- A red, pink, or irritated area, which may be slightly scaly, itchy, or uncomfortable
- A small growth, often pink or red, with slightly raised, rolled edges and an indentation in the center that may appear crusted. Tiny blood vessels may be visible on the surface over time, but can be more difficult to see on darker skin tones.
In some cases, BCCs may just resemble a mole or blemish on the surface and not seem like anything to worry about, but underneath, they can grow deep into the skin and cause damage to other tissues. It is essential to pay attention to any changes in your skin, especially those that don’t seem to heal or continue to worsen. It’s always better to be safe than sorry, so visit a dermatologist if you see anything new, unusual, or changing on your skin.
How to Differentiate Basal Cell Carcinoma from Other Skin Conditions
There are several skin conditions that may resemble BCC, such as eczema, psoriasis, and seborrheic keratosis. To determine whether a suspicious lesion might be BCC or another skin issue, you can consider the following:
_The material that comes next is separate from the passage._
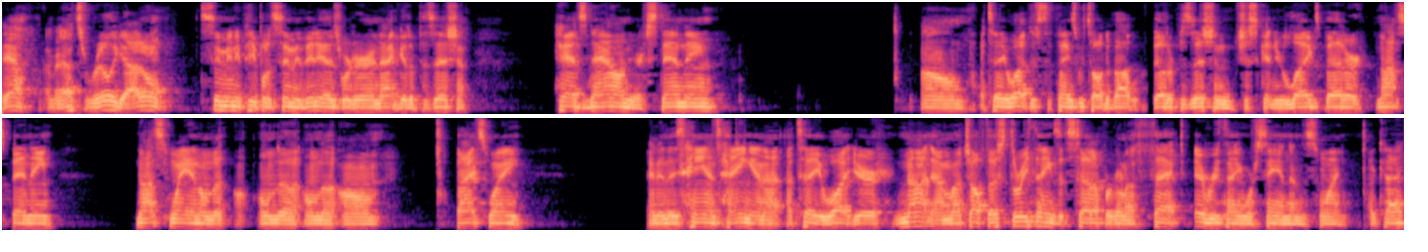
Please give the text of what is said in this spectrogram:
Yeah, I mean, that's really good. I don't see many people to send me videos where they're in that good a position. Heads down, you're extending. Um, I tell you what, just the things we talked about, the other position, just getting your legs better, not spinning, not swaying on the on the on the um, backswing, and then these hands hanging, I, I, tell you what, you're not that much off. Those three things that set up are going to affect everything we're seeing in the swing. Okay,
- Location: BCC often occurs in sun-exposed areas like the face, neck, ears, and shoulders. If a lesion appears in an area that is usually covered from the sun, it might not be BCC.
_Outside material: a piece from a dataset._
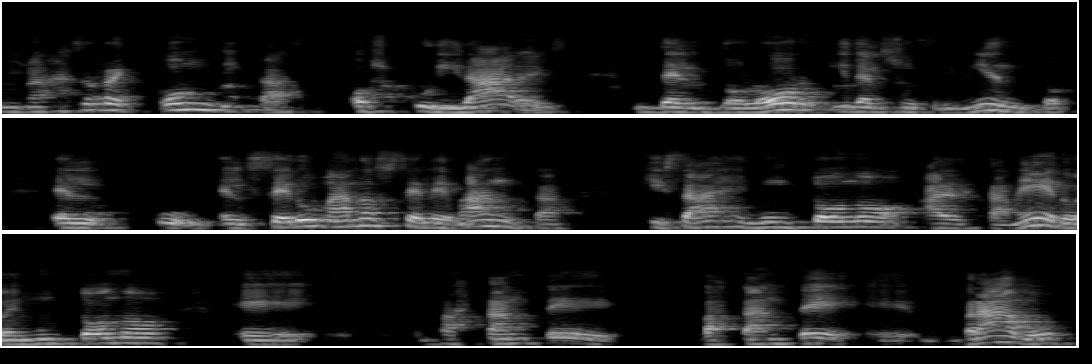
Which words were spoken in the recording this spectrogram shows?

- Appearance: BCC often has a shiny or pearly appearance, while other skin issues may have a different texture or color.
- Progression: BCC tends to grow slowly over time. If a lesion appears suddenly and heals quickly, it might not be BCC.
- Risk Factors: Although anyone can develop BCCs, some people are more at risk, such as individuals who have very fair skin or burn easily, have red or blond hair, have a history of skin cancer, or who have had chronic sun exposure.
Self-diagnosing can be risky. If you have a skin concern, it is crucial to consult with a dermatologist or a skin cancer surgeon as soon as possible to get an accurate diagnosis, as delaying treatment may make the condition worse and more difficult to treat effectively.
Mohs Surgery and the Role of a Mohs Surgeon
If left untreated BCCs can cause significant damage to skin and may even damage nerves, muscle, bone, and other tissues over time. In a small number of cases, BCC tumors can become advanced, spreading to other parts of the body, known as metastatic cancer, or penetrating deep into the skin and surrounding tissues (locally advanced).
A Mohs surgeon is a specialist trained in skin cancer treatment, particularly the Mohs surgery technique. Mohs surgery is a highly effective and precise method for treating basal cell carcinoma and other types of skin cancer. It involves the removal of thin layers of tissue, which are then examined under a microscope to check for cancerous cells. This process is repeated until no cancer cells remain, resulting in the minimal removal of healthy tissue, less potential for scarring or disfigurement, and a high cure rate.
If BCC is suspected, it is highly recommended to consult with a Mohs surgeon who can determine if Mohs surgery is the appropriate treatment option for your specific case.
Early detection and treatment of basal cell carcinoma are crucial to preventing complications and ensuring the best possible outcome. Education on the early signs of BCC and differentiating it from other skin conditions is essential for everyone’s skin health. Remember to always stay vigilant and pay attention to any changes in your skin. Consult with a medical professional for proper diagnosis and treatment options if you notice any suspicious lesions or have concerns about your skin’s health.
Basal Cell Carcinoma and Skin Cancer Specialist in Miami, FL
At Dermatology and Skin Cancer Center, board-certified dermatologist T.J. Giuffrida, MD specializes in skin cancer and the diagnosis and treatment of benign and malignant skin lesions. He is one of the few specialists in the South Florida area who are fellowship trained in Mohs micrographic surgery.
In addition to Mohs surgery, we perform skin cancer and full body screenings and offer a range of other non-surgical and surgical treatment options that are personalized to your needs. To learn more about our services, call us at (305) 461-2000 or contact us using our convenient online request form.